Poor kid. Edward gets up and shuffles around to the other side of the divider, weary but smiling. We have to leave for class soon. "Do you think she'll tell anyone what she saw?" He nods to the cot behind him. "No. Then she'd have to explain what she was doing in the nurse's office to begin with." He nods, satisfied that I'm probably right. Amber will be too embarrassed to admit that she was ever in here, let alone that she saw anything. "We'll talk," he says. "Promise. Tomorrow." "I believe you." I finish my homework when I get home, and when I head downstairs to make dinner I find company in the house. Jake is at the kitchen table, sporting a black eye, a fat lip, a tensor support, and talking to Charlie like everything is just fine and dandy. They're discussing plans for an overnight fishing trip with Billy and Mr. Clearwater. I pull my sleeve over my blue knuckles. "Hey Bella," Jake says. He sounds so cheerful, like I didn't beat the living shit out of him last night. "What happened to your face?" I challenge him. "Boys being boys," Charlie says with a smirk.

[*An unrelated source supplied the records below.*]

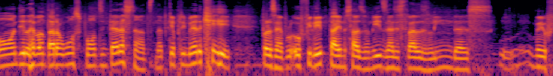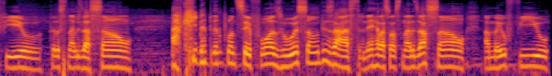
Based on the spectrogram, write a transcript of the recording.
onde levantaram alguns pontos interessantes, né? Porque primeiro que, por exemplo, o Felipe tá aí nos Estados Unidos, nas estradas lindas, o meio fio, toda sinalização. Aqui, dependendo por onde você for, as ruas são um desastre, né? Em relação à sinalização, a meio fio,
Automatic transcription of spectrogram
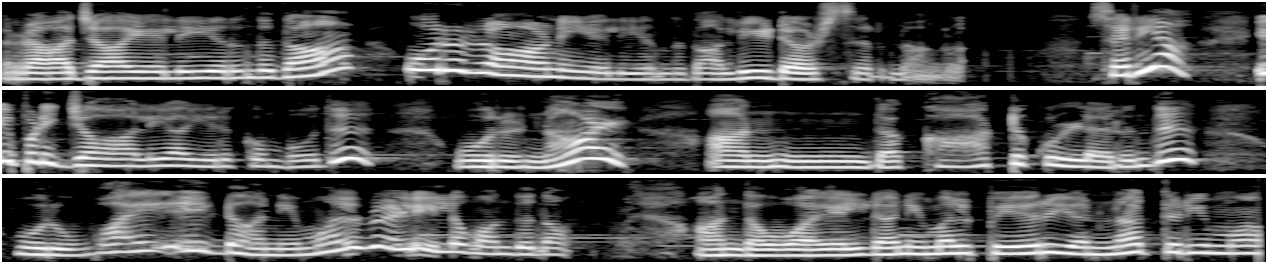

Jake has already lied to him. "Do you not know how to block a punch?" Jake gives me a look that tells me not to push my luck. I suppose he thinks I owe him now, since he lied to my dad and covered my ass. No harm in being delusional. I fry up some fish for supper. It makes Charlie happy, and after the dishes are done I don't linger. I don't want to give Jake any opportunities, so I head out. It's as good a night as any to volunteer at the hospital. I spend my evening sanitizing the children's toys from various waiting rooms around the hospital. It makes my clothes smell like bleach, but I enjoy it. Alone in the back room with the plastic toys and my buckets of water and bleach, there's no one around to see me play with toys way beneath my age level. Duplo blocks are awesome. I envy the little kids who get to play with this stuff in public. "Pick up, it's me." I lift my head and look at the clock. It's one-o-clock in the fucking morning, and I really, really have to change that ringtone. And I actually mean it this time. I pick up the phone. "Mmm-ff?" "Help me." The words are an open plea. I'm wide-awake and sitting up with one foot on the floor before I realize I've moved. "What's wrong?" "It's not working." The pain in his voice is so palpable it gives me chills. "What's not working?" "Heartbeat," he answers shortly. Oh God, he's hurting. "Take another dose." He still has an open prescription for Oxycontin. He can take as many as he needs until he's ready to be off painkillers, which he obviously isn't. "Can't. Not till five." "Take it. You're in pain ­ you need it." "I'd have to wean off it again." He blows out a sigh that breaks with a wince of pain. I hang my head and curl my knees to my chest, trying to protect myself from something intangible. The darkness creeps around me anyway. I've had this conversation before. "Then you'll wean off them again. You need it now. Take it." Before I lose my mind, please. "Please, just help me. I don't want to take ­" "I can't help you." I want to I want to the pills are right fucking there take them don't make me 313

watch you hurt... One time she passed out from the pain and I thought she was dead. "There's no shame in it." My voice cracks as I repe